All this month we will be taking a look at what a changing climate means to Agriculture. The ten regional USDA Climate Hubs were established to synthesize and translate climate science and research into easily understood products and tools that land managers can use to make climate-informed decisions. The Hubs work at the regional level with an extensive network of trusted USDA agency partners, technical service providers, University collaborators, and private sector advisers to ensure they have the information they need to respond to producers that are dealing with the effects of a variable climate. USDA's Climate Hubs are part of our broad commitment to developing the next generation of climate solutions, so that our agricultural leaders have the modern technologies and tools they need to adapt and succeed in the face of a changing climate.
The Department of Agriculture and Department of Defense have an extensive relationship coordinating land management activities, and are now working together to cope with the pressures of climate change. The USDA Forest Service Climate Change Resource Center (CCRC) and the USDA Northern Forests Climate Hub (NFCH) are partnering with the Department of Defense (DoD) to present information on climate change and ecosystem response during environmental and natural resource training courses to better enable DoD mission success through practical approaches to climate adaptation.
Since 2015, the CCRC and NFCH have presented information at five environmental courses. Course attendees are a mix of officers and civilians from multiple military installations and branches. The CCRC facilitates a viewing of its education module, Climate Change Science and Modeling: What You Need to Know, to start participants off with a basic understanding of climate change science. Next they’re taught information on regional climate change effects, how to incorporate climate change into planning, where to find tools that can help (such as the USDA Climate Hubs Tool Shed), and how they can find climate change experts.
Building on the success of this partnership, the NFCH recently expanded to co-host climate change adaptation workshops for DoD natural resource training courses, using regional climate change expertise from the USDA Climate Hubs and other partners. DoD natural resource managers are exposed to a variety of topics related to climate change impacts in their region, including discussions of climate change effects on management decisions, and spending time discussing and developing adaptation tactics.
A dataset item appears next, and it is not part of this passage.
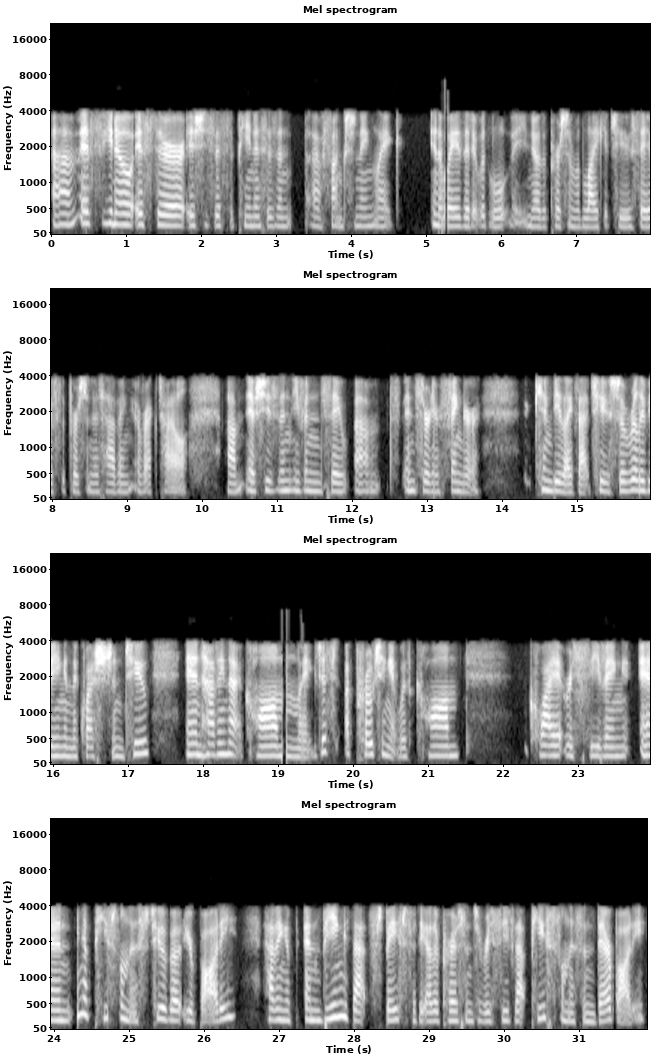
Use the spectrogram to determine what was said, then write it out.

Among workshop resources are the Northern Institute of Applied Climate Science’s Forest Adaptation Resources, Adaptation Partners’ Climate Change Adaptation Library, and the USDA Climate Hubs’ Regional Vulnerability Assessments. The first two workshops were held earlier this year, with half-day sessions at Joint Base Lewis-McChord, WA, and another in San Antonio, TX.
The USDA Climate Hubs are pleased to support the DoD in their land management training and look forward to continued partnership.